Problem to work on » What lines below contain the string "Answer"? List them all.

Supplied records »
______________________________

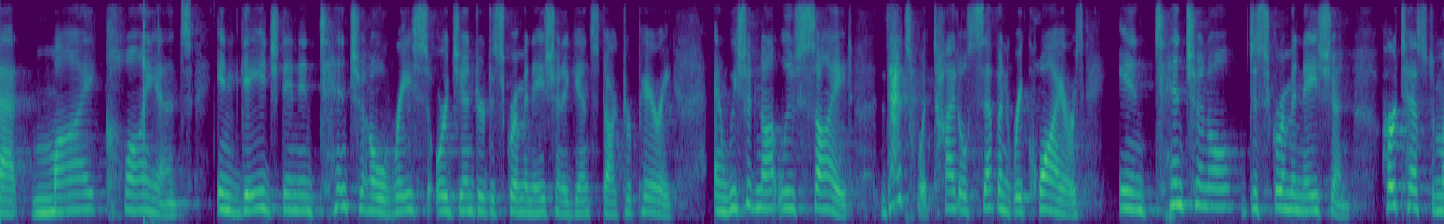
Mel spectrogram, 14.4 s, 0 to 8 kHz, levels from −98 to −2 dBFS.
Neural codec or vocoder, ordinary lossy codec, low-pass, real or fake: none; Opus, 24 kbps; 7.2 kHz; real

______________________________

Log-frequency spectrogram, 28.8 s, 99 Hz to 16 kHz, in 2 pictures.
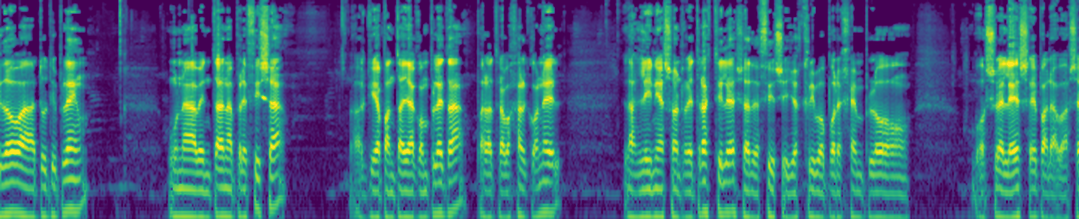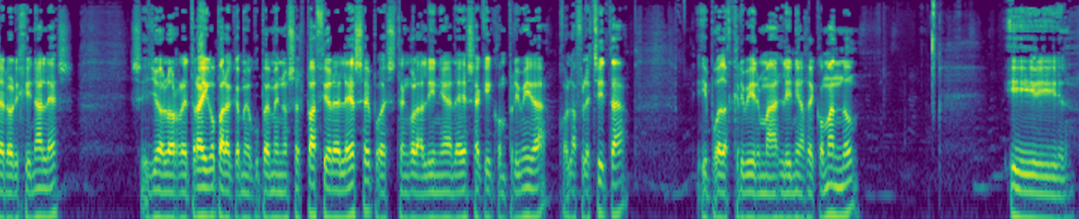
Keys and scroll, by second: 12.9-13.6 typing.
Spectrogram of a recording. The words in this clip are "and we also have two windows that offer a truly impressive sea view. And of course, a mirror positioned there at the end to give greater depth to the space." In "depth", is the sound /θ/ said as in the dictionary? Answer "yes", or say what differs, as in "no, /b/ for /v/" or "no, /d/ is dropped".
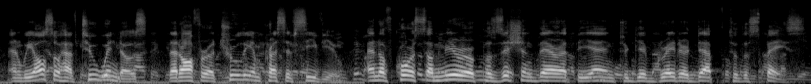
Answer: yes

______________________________

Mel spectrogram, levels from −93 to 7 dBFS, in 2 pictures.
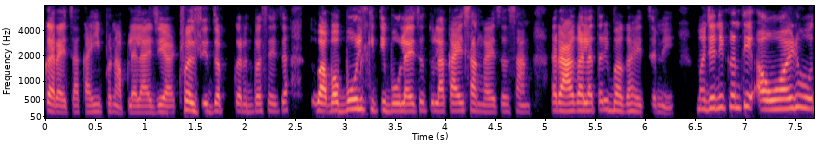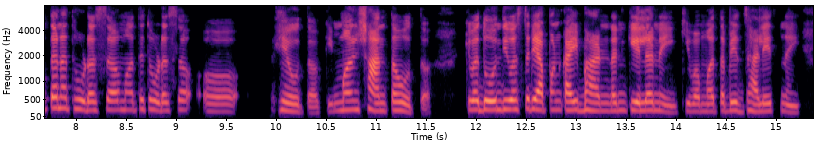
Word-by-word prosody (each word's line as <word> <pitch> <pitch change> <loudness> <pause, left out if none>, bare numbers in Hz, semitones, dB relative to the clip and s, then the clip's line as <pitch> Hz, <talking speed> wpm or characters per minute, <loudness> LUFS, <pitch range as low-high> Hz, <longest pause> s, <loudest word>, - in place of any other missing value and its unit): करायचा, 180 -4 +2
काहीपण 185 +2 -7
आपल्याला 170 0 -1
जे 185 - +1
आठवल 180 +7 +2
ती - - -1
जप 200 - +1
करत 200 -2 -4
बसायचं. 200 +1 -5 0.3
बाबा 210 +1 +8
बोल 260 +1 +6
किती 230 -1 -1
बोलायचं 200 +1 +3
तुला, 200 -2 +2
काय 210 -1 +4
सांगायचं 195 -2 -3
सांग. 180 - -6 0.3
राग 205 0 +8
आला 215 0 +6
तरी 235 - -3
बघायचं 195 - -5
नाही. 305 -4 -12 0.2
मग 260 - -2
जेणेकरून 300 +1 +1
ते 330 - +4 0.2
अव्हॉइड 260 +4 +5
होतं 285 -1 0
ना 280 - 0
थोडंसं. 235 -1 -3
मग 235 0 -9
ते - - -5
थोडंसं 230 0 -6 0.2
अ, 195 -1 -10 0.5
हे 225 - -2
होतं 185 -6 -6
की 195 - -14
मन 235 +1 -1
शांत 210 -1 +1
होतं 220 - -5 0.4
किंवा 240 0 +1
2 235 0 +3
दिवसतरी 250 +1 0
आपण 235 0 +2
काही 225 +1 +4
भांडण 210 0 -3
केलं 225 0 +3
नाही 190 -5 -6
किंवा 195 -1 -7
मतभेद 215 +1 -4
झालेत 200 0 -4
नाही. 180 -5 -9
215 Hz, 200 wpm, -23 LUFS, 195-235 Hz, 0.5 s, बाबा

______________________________

Written response »
Spectrogram of a recording. The words in this clip are "and we also have two windows that offer a truly impressive sea view. And of course, a mirror positioned there at the end to give greater depth to the space." In "depth", is the sound /θ/ said as in the dictionary? Answer "yes", or say what differs, as in "no, /b/ for /v/" or "no, /d/ is dropped".
Answer: yes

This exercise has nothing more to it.